Is it safe then to say that your versions of DeBlanc and Fiore are going to be significantly different than the DeBlanc and Fiore of the comics, and perhaps a bit unfamiliar to fans of the comics?

AY: Yes and no, in a way because ... we made this point before, but this is a prequel to the beginning of the comics, so a lot happens to them in this season, but there's a lot of scope for them to become whatever as time goes on. There'll be elements of the comic in their character as time goes on.

TB: Yeah, also these two characters in the series are [executive producers Sam Catlin, and Seth Rogen, and Evan Goldberg's] take on those 2 characters from the books ... but this whole series is Sam and Seth and Evan's take on the books. They're not the books, they're the version of the books that three die-hard fans of the books have come up with. One of the amazing things about the series is that it's very much like the books, but it's also so different. Glaringly different to the books. They've really walked that line really carefully, and they've done so much new stuff, but at the same time, it's immediately recognizable as the same story. Not just because of the characters, but because of the feel of the thing. They've done that really beautifully.

Is filming a Quentin Tarantino-esque fight scene involving a vampire and a chainsaw as much fun as it looks and sounds, or did that have its own unique set of challenges?

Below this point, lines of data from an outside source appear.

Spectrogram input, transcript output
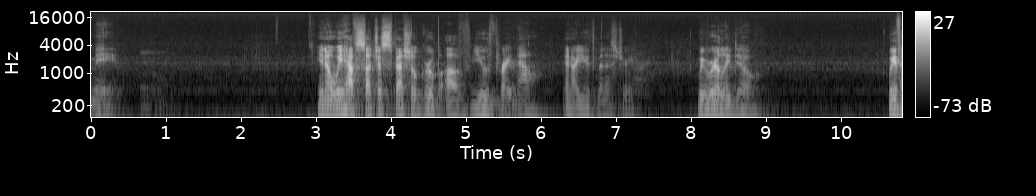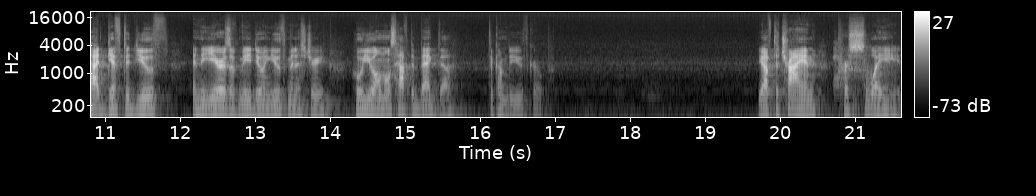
me. You know, we have such a special group of youth right now in our youth ministry. We really do. We've had gifted youth in the years of me doing youth ministry who you almost have to beg to, to come to youth group. You have to try and persuade,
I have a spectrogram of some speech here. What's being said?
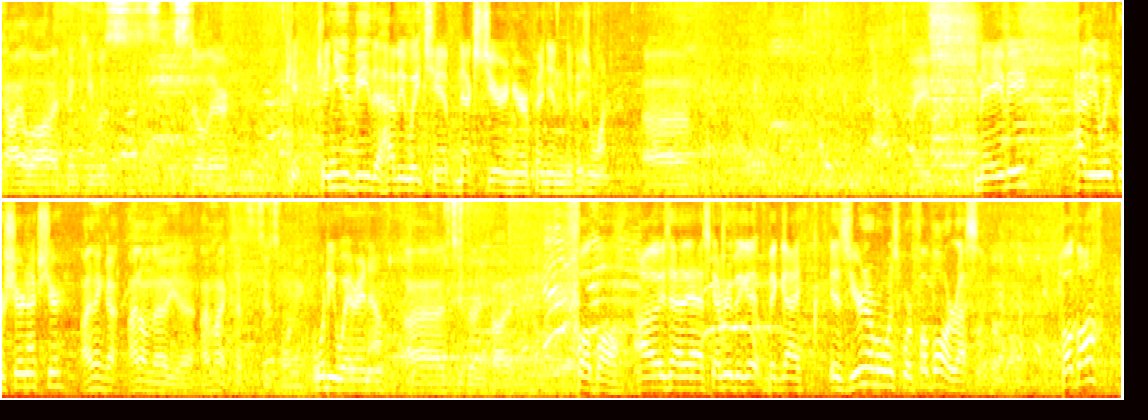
Kyle Lott, I think he was still there. Can, can you be the heavyweight champ next year, in your opinion, in Division One? Maybe. Maybe. Heavyweight for sure next year. I think I, I don't know yet. I might cut to 220. What do you weigh right now? Uh, 235. Football. I always have to ask every big big guy: Is your number one sport football or wrestling? Football. Football.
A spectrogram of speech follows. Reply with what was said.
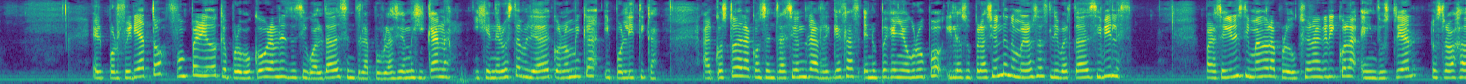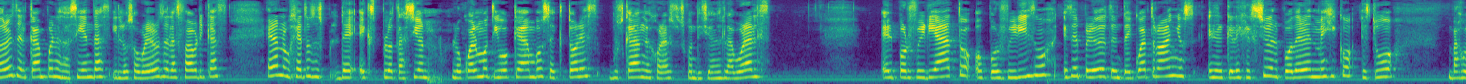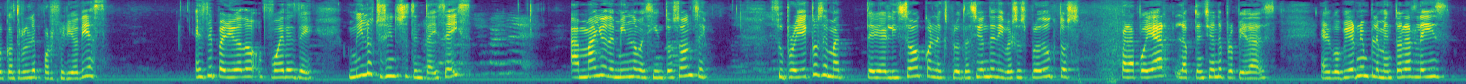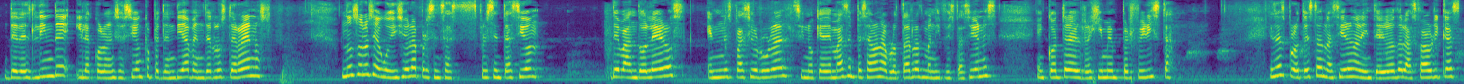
El porfiriato fue un periodo que provocó grandes desigualdades entre la población mexicana y generó estabilidad económica y política, al costo de la concentración de las riquezas en un pequeño grupo y la superación de numerosas libertades civiles. Para seguir estimando la producción agrícola e industrial, los trabajadores del campo en las haciendas y los obreros de las fábricas eran objetos de explotación, lo cual motivó que ambos sectores buscaran mejorar sus condiciones laborales. El porfiriato o porfirismo es el periodo de 34 años en el que el ejercicio del poder en México estuvo bajo el control de Porfirio Díaz. Este periodo fue desde 1876 a mayo de 1911. Su proyecto se materializó con la explotación de diversos productos para apoyar la obtención de propiedades. El gobierno implementó las leyes de deslinde y la colonización que pretendía vender los terrenos. No solo se agudizó la presentación de bandoleros en un espacio rural, sino que además empezaron a brotar las manifestaciones en contra del régimen perfirista. Esas protestas nacieron al interior de las fábricas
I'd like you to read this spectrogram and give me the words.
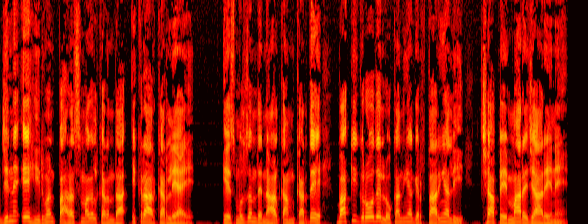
ਜਿਨੇ ਇਹ ਹੀਰੋਇਨ ਭਾਰਤ ਸਮਗਲ ਕਰਨ ਦਾ ਇਕਰਾਰ ਕਰ ਲਿਆ ਹੈ ਇਸ ਮੁਲਜ਼ਮ ਦੇ ਨਾਲ ਕੰਮ ਕਰਦੇ ਬਾਕੀ ਗਰੋਹ ਦੇ ਲੋਕਾਂ ਦੀਆਂ ਗ੍ਰਿਫਤਾਰੀਆਂ ਲਈ ਛਾਪੇ ਮਾਰੇ ਜਾ ਰਹੇ ਨੇ।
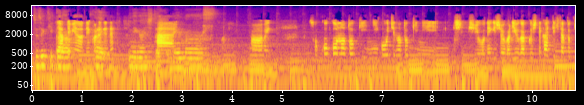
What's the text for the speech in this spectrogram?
続きからやってみようね、これでね。はい、お願いしたいと思いますはい。そう、高校の時に、高1の時に、し塩ネギ塩が留学して帰ってきた時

AY: Did it look fun on screen?

It looked pretty fun to me.

AY: Well, that's all that matters.

TB: Yeah. We worked really hard, and we felt really good at the end of the day. It was our first day, it took a whole day. The stunt guys were amazing, so yeah, job done, really.

Now that Sheriff Root is aware of their presence in Annville, what's the next step for DeBlanc and Fiore?

AY: The next step is just simply how do they get to Jesse? How do they get this thing that's in Jesse, and get it out and take it back where they think it belongs? That's all their mission is currently. That's their primary objective, and their only objective at this point.

TB: Yeah, they're finding different ways to achieve their objective. If one fails, they'll try and find another one, and then they go, and on and on and on.

You've compared DeBlanc and Fiore to children in how they're experiencing the human world for the first time. Similarly, the object of their mission, this mysterious entity, has also been represented in a childlike fashion, using a baby's laughter and cries. Is this a reflection at all of the relationship shared between DeBlanc and Fiore and the entity, or how they interact or is this just something that's developing now because it is taking place on the mortal plane of existence?

AY: It's both, and that's one element of their relationship, but it's not the element. It's one element, and their relationship evolves the more time they spend on Earth, and the more we find out about where they're from, both and individually as time goes on. That's as vague as I can be.


TB: I'd go with that.

Preacher airs Sundays at 9 p.m. ET on AMC.